The thicker top of the housing, due to both the emitter and battery, creates a bolder “shadow” surrounding the glass. We did not find this to be distracting, but it is apparent when viewing through the sight. The objective lens of the MPS is 0.79" wide and 0.63" tall, while the ocular lens, closer to the eye, is 0.83" wide and 0.63" tall. The objective lens is recessed into the aluminum housing, offering added protection against impacts.

Steiner MPS
The Steiner MPS features eight brightness settings (the lowest two are intended for night-vision use), which can be adjusted using a pair of buttons on the left side of the unit. The included CR1642 battery (left) can power the red-dot for 13,000 hours at setting No. 5.

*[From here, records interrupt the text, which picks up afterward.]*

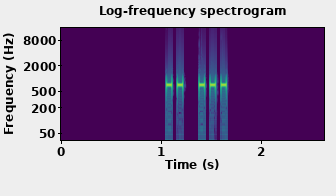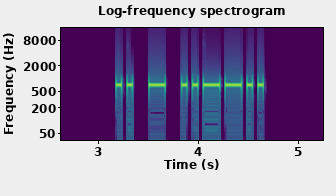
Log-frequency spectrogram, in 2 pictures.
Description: Morse code, heard as a keyed tone, about 23 wpm, 700 Hz. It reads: IS IT?
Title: 4x Word-Spacing - Sentences from Top 100 Words - 22wpm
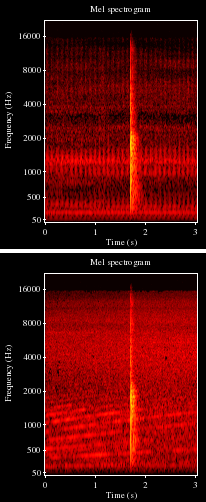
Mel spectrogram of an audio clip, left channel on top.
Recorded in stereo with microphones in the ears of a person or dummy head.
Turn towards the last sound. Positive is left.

Out of the box, the MPS has an automatic shut-off feature that deactivates the emitter after 13 hours of inactivity. The timer can be turned off by holding down the “+” and “-” buttons simultaneously for 10 to 15 seconds. Otherwise, there is no direct way to turn the sight off, so deactivating the timer means the emitter will stay on until the battery exhausts itself in about 1.5 years (on setting No. 5).

Included in the box was the optic itself, an owner’s manual, a battery, a T-10 Torx-head tool and an adapter plate. Unlike many miniature red-dots that screw directly into the mounting surface, the Steiner MPS shares the Aimpoint ACRO footprint; this is a cross-bolt design resembling (but not compatible with) a small Picatinny mount. The included adapter plate allows the MPS to be installed atop pistols and plates that accept the common Docter footprint.

At the range, we found the 3.3-m.o.a. dot to be perfectly sized for a pistol sight; it’s large and bright enough to catch the eye but doesn’t obscure too much of the target. The glass is very clear, exhibiting only a modest amount of tint. Compared to other miniature dot sights, the MPS displays very little visual parallax shift when looking through the sight at off angles. The MPS sits low enough on some pistols that the factory-height sights are still visible at the bottom of the optic.

During the zeroing of the unit, we found its 1-m.o.a. adjustments to be true, with both a tactile and an audible click when moving between setting detents. The left-side brightness-adjustment buttons were easy to use, and the dot’s maximum brightness was more than enough for a bright day. In all, we found the Steiner MPS to be a competent miniature red-dot sight that is rugged enough for hard use in either competitive or defensive applications. Price: $575. Contact: Steiner (Dept. AR), 331 E. 8th St., Greeley, CO 80631; (888) 550-6255; steiner-optics.com.

Latest

S&W Model 350
S&W Model 350

S&W’s Model 350: The ‘Mild-Mannered’ X-Frame

The 350 Legend-chambered Model 350 represents quite a departure for S&W’s family of X-Frame revolvers, but it is no less capable of taking medium-size game—and it’s a lot easier to shoot and keep fed.

Product Preview: Infinity X1 Hybrid Power Flashlight 5000 Lumen

We are currently experiencing an arms race among flashlight companies, with each seemingly trying to out-lumen the competition with increasingly powerful models.

The Armed Citizen® Feb. 6, 2023

Read today's "The Armed Citizen" entry for real stories of law-abiding citizens, past and present, who used their firearms to save lives.

New For 2023: Bond Arms Stinger 22LR

Following the success of the company’s lightweight Stinger derringers in several centerfire chamberings, Bond Arms has developed what is certainly the most easily shootable derringer in the bunch with its .22 Long Rifle Stinger.

Australia’s Lee-Enfield 'Jungle Rifles'

While the British No. 5 Lee-Enfield “Jungle Carbines” are well-known guns, the Australian No. 1-based jungle rifles have languished in obscurity. They never went beyond the trials phase and are commonly faked. Here’s the real story on what are likely the rarest versions of the World War II Lee-Enfield.

Suppressor Ownership Growing in Popularity

The number of applications for a National Firearms Act (NFA) tax stamp—federally required for lawful ownership of suppressors, short-barreled rifles and similarly configured shotguns, among others—has more than doubled in the past four years.

Interests



Get the best of American Rifleman delivered to your inbox.